#### Work instructions:
Only the lines holding the string "well" are needed; copy each of them from the data.

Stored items
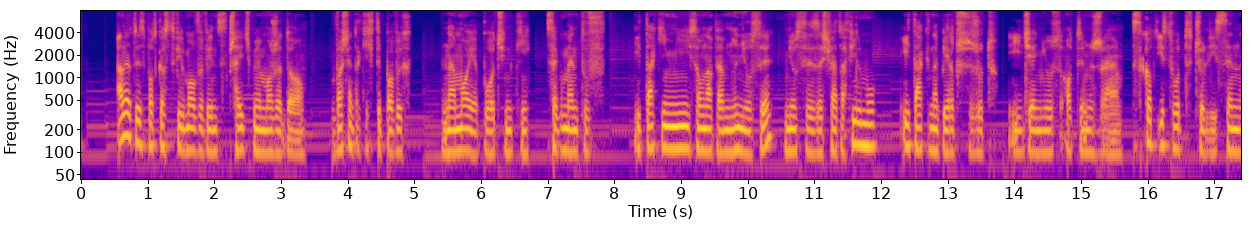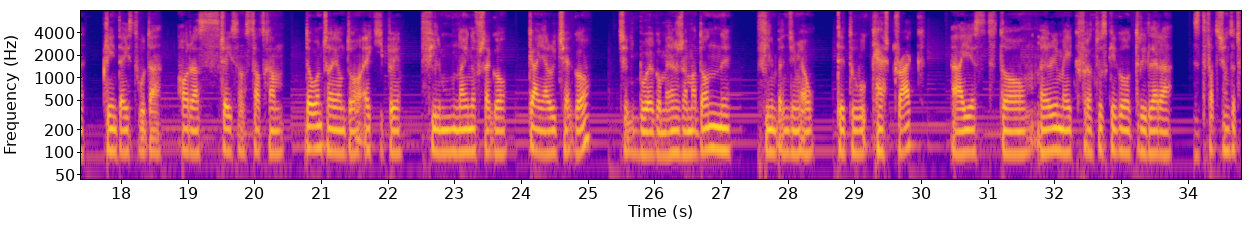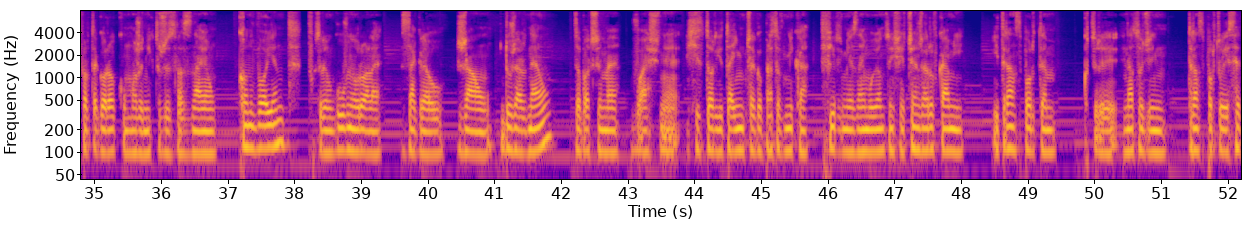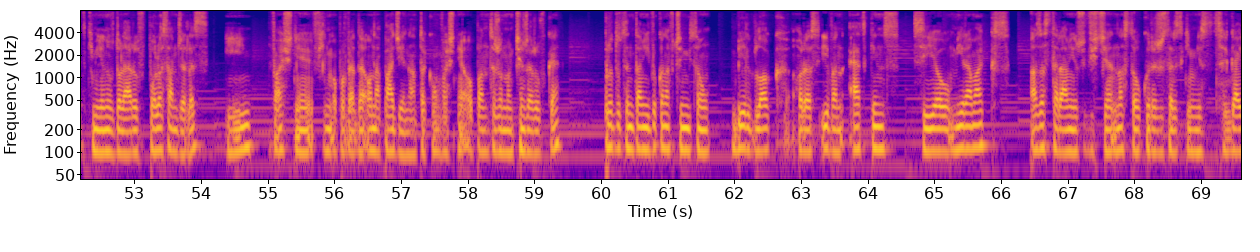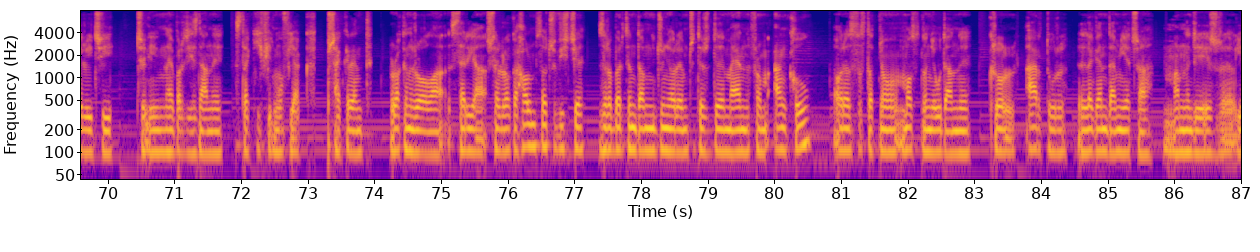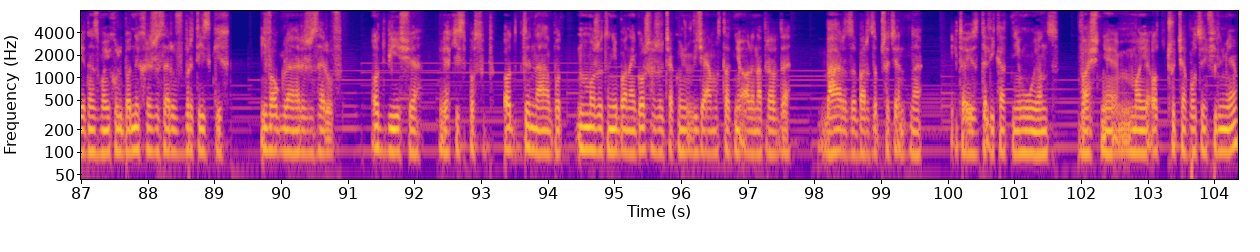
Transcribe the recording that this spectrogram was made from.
Ale to jest podcast filmowy, więc przejdźmy może do właśnie takich typowych na moje półocinki segmentów. I takimi są na pewno newsy, newsy ze świata filmu, i tak na pierwszy rzut idzie news o tym, że Scott Eastwood, czyli syn Clint Eastwooda oraz Jason Statham dołączają do ekipy filmu najnowszego Guy'a Ritchiego, czyli byłego męża Madonny. Film będzie miał tytuł Cash Track, a jest to remake francuskiego thrillera z 2004 roku. Może niektórzy z Was znają Convoyant, w którym główną rolę zagrał Jean Dujardin, zobaczymy właśnie historię tajemniczego pracownika w firmie zajmującej się ciężarówkami i transportem, który na co dzień transportuje setki milionów dolarów po Los Angeles i właśnie film opowiada o napadzie na taką właśnie opancerzoną ciężarówkę. Producentami wykonawczymi są Bill Block oraz Ivan Atkins, CEO Miramax, a za starami oczywiście na stołku reżyserskim jest Guy Ritchie, czyli najbardziej znany z takich filmów jak Przekręt, Rock'n'Rolla, seria Sherlocka Holmesa oczywiście z Robertem Downey Jr., czy też The Man from Uncle oraz ostatnio mocno nieudany Król Arthur, Legenda Miecza. Mam nadzieję, że jeden z moich ulubionych reżyserów brytyjskich i w ogóle reżyserów odbije się w jakiś sposób od dna, bo może to nie była najgorsza rzecz, jaką widziałem ostatnio, ale naprawdę bardzo, bardzo przeciętne i to jest delikatnie mówiąc właśnie moje odczucia po tym filmie.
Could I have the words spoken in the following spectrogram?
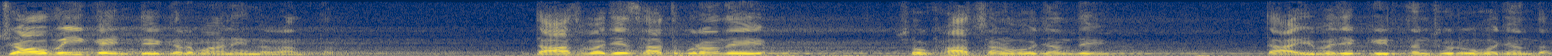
24 ਘੰਟੇ ਗੁਰਬਾਣੀ ਨਿਰੰਤਰ। 10 ਵਜੇ ਸਤਿਗੁਰਾਂ ਦੇ ਸੁਖਾਸਣ ਹੋ ਜਾਂਦੇ 2:30 ਵਜੇ ਕੀਰਤਨ ਸ਼ੁਰੂ ਹੋ ਜਾਂਦਾ।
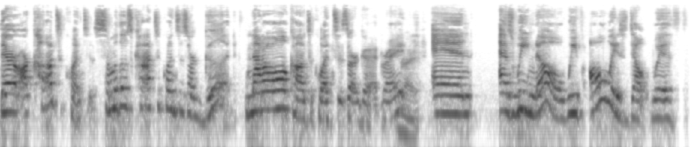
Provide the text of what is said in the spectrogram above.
there are consequences. Some of those consequences are good. Not all consequences are good, right? right. And as we know, we've always dealt with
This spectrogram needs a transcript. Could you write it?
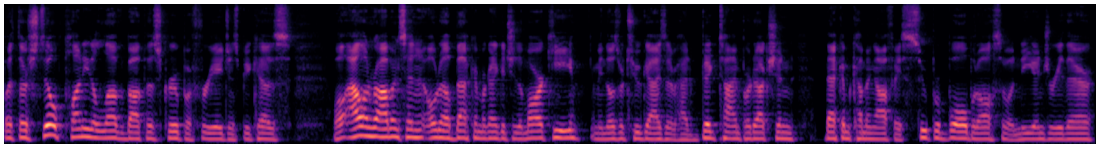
But there's still plenty to love about this group of free agents because, well, Allen Robinson and Odell Beckham are going to get you the marquee. I mean, those are two guys that have had big time production. Beckham coming off a Super Bowl, but also a knee injury there.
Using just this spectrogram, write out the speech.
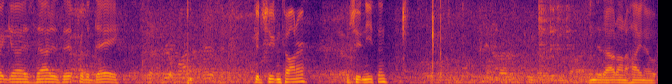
Right, guys, that is it for the day. Good shooting, Connor. Good shooting, Ethan. Ended out on a high note.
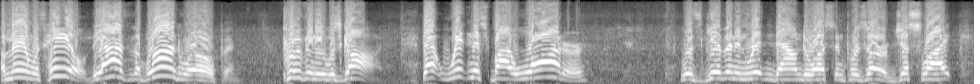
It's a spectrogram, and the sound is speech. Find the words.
a man was healed. The eyes of the blind were open proving he was God. That witness by water was given and written down to us and preserved, just like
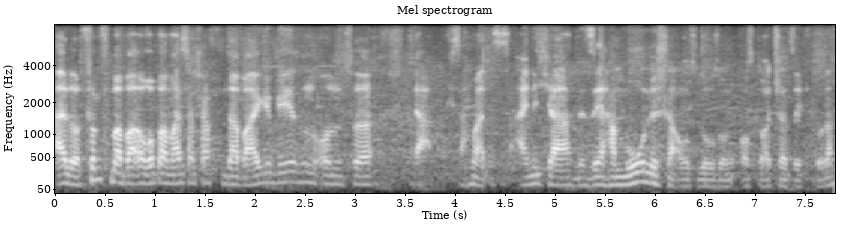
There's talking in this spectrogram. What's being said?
Also fünfmal bei Europameisterschaften dabei gewesen und äh, ja, ich sag mal, das ist eigentlich ja eine sehr harmonische Auslosung aus deutscher Sicht, oder?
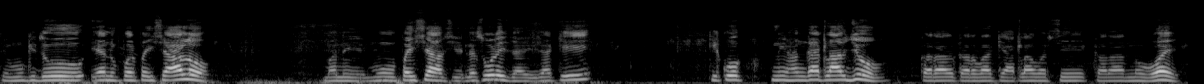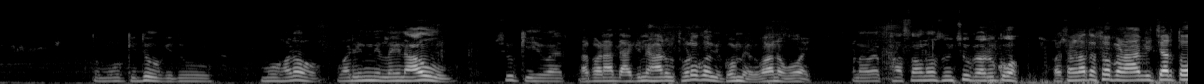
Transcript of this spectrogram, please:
તે હું કીધું એન ઉપર પૈસા આલો. મને હું પૈસા આવશે એટલે છોડી જાય. કે કે કોકની હંગાટ લાવજો. કરાર કરવા કે આટલા વર્ષે કરારનો હોય તો હું કીધું કીધું હું હળો વડીલને લઈને આવું. શું કહેવાય? વાત પણ આ દાગીને સારું થોડો કોઈ વીઘો મેળવાનો હોય. પણ હવે ફસાણો શું શું કરું કહો? ફસાણા તો શું પણ આ વિચાર તો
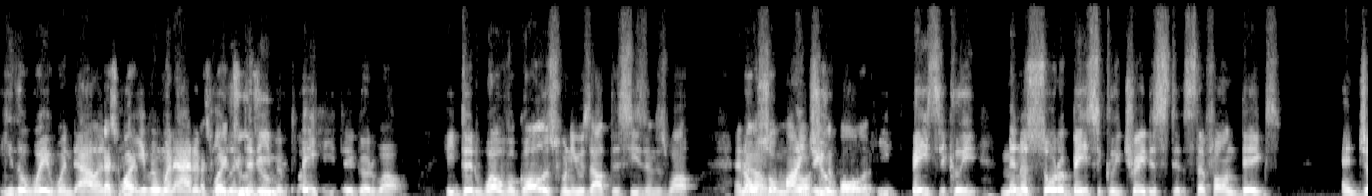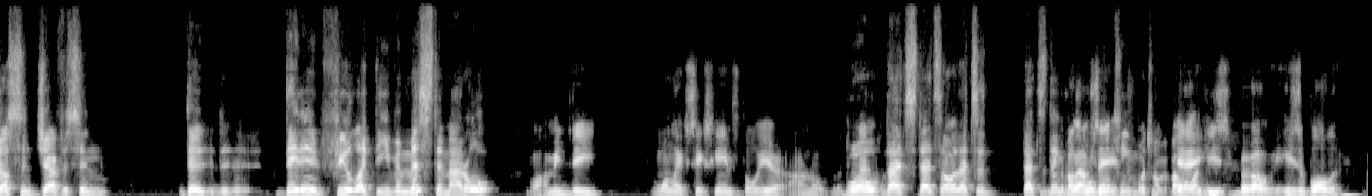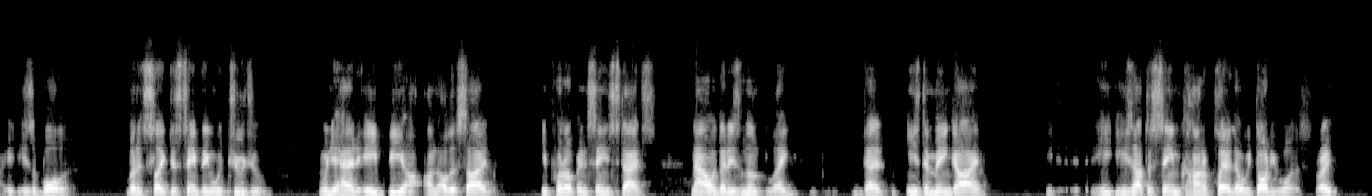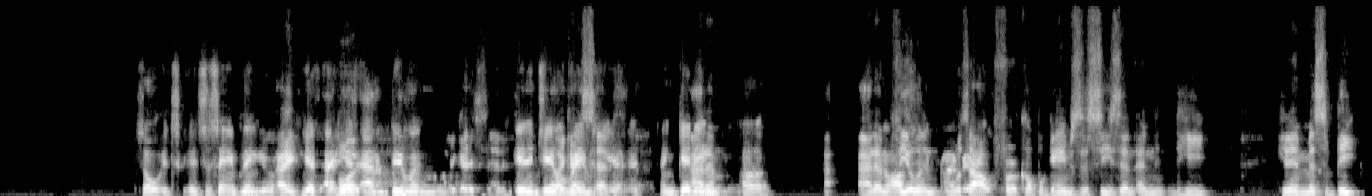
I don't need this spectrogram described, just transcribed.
Either way when Allen. That's why- even when Adam Thielen didn't even play, he did good. Well, he did well regardless when he was out this season as well. And I also, Oh, mind you, he basically Minnesota basically traded St- Stefon Diggs and Justin Jefferson. They, they they didn't feel like they even missed him at all. Well, I mean, they won like six games the whole year. I don't know. Well, that- that's that's all. That's a that's the thing about the saying- team. We're talking about yeah, one. he's bro. He's a baller. He's a baller. But it's like the same thing with Juju. When you had AB on the other side, he put up insane stats. Now that he's not like that, he's the main guy. He, he's not the same kind of player that we thought he was, right? So it's it's the same thing. You're right. He has, he has Adam Thielen Like I said, getting Jalen Like Ramsey and- and getting Adam- uh, Adam Thielen was out for a couple games this season, and he he didn't miss a beat.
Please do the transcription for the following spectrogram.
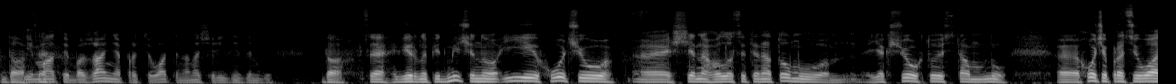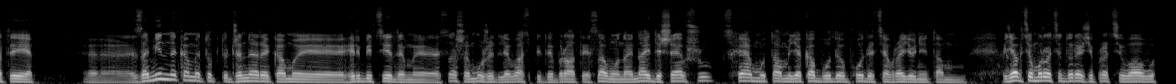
Да, і це, мати бажання працювати на нашій рідній землі. Да, це вірно підмічено. І хочу е, ще наголосити на тому, якщо хтось там ну, е, хоче працювати. е, Замінниками, тобто дженериками, гербіцидами, Саша може для вас підібрати саму найдешевшу схему, там, яка буде обходитися в районі. Там... Я в цьому році, до речі, працював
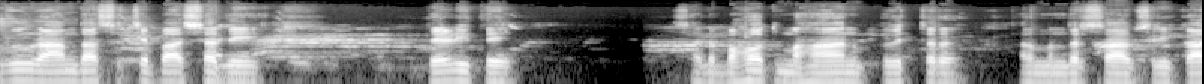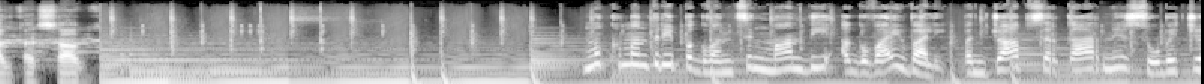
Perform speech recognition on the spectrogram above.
ਗੁਰੂ ਰਾਮਦਾਸ ਸੱਚੇ ਪਾਤਸ਼ਾਹ ਦੀ ਦੇਹੜੀ ਤੇ ਸਾਡਾ ਬਹੁਤ ਮਹਾਨ, ਪਵਿੱਤਰ ਹਰਮੰਦਰ ਸਾਹਿਬ, ਸ੍ਰੀ ਅਕਾਲ ਤਖਤ ਸਾਹਿਬ। ਮੁੱਖ ਮੰਤਰੀ ਭਗਵੰਤ ਸਿੰਘ ਮਾਨ ਦੀ ਅਗਵਾਈ ਵਾਲੀ ਪੰਜਾਬ ਸਰਕਾਰ ਨੇ ਸੂਬੇ 'ਚ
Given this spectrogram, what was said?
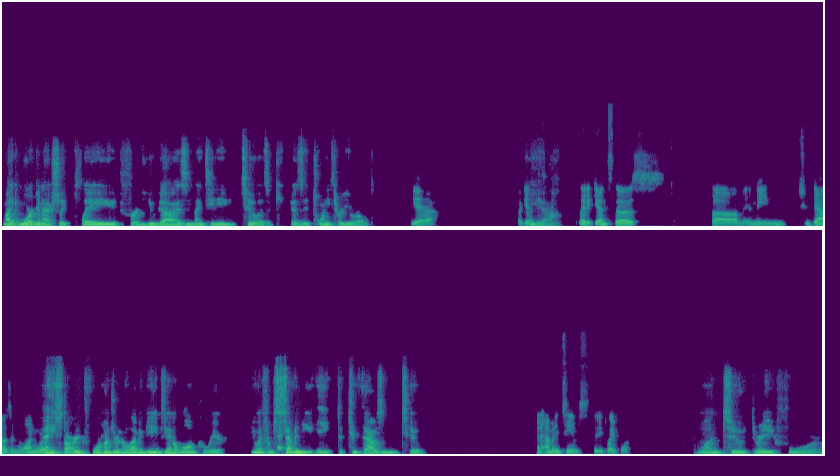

#### Your response:
But there's still plenty to love about this group of free agents because, well, Allen Robinson and Odell Beckham are going to get you the marquee. I mean, those are two guys that have had big time production. Beckham coming off a Super Bowl, but also a knee injury there.
Either way when Allen. That's why- even when Adam Thielen didn't even play, he did good. Well, he did well regardless when he was out this season as well. And I also, Oh, mind you, he basically Minnesota basically traded St- Stefon Diggs and Justin Jefferson. They, they they didn't feel like they even missed him at all. Well, I mean, they won like six games the whole year. I don't know. Well, that- that's that's all. That's a that's the thing about the saying- team. We're talking about yeah, one. he's bro. He's a baller. He's a baller. But it's like the same thing with Juju. When you had AB on the other side, he put up insane stats. Now that he's not like that, he's the main guy. He, he's not the same kind of player that we thought he was, right? So it's it's the same thing. You're right. He has, he has Adam Thielen Like I said, getting Jalen Like Ramsey and- and getting Adam- uh, Adam Thielen was out for a couple games this season, and he he didn't miss a beat.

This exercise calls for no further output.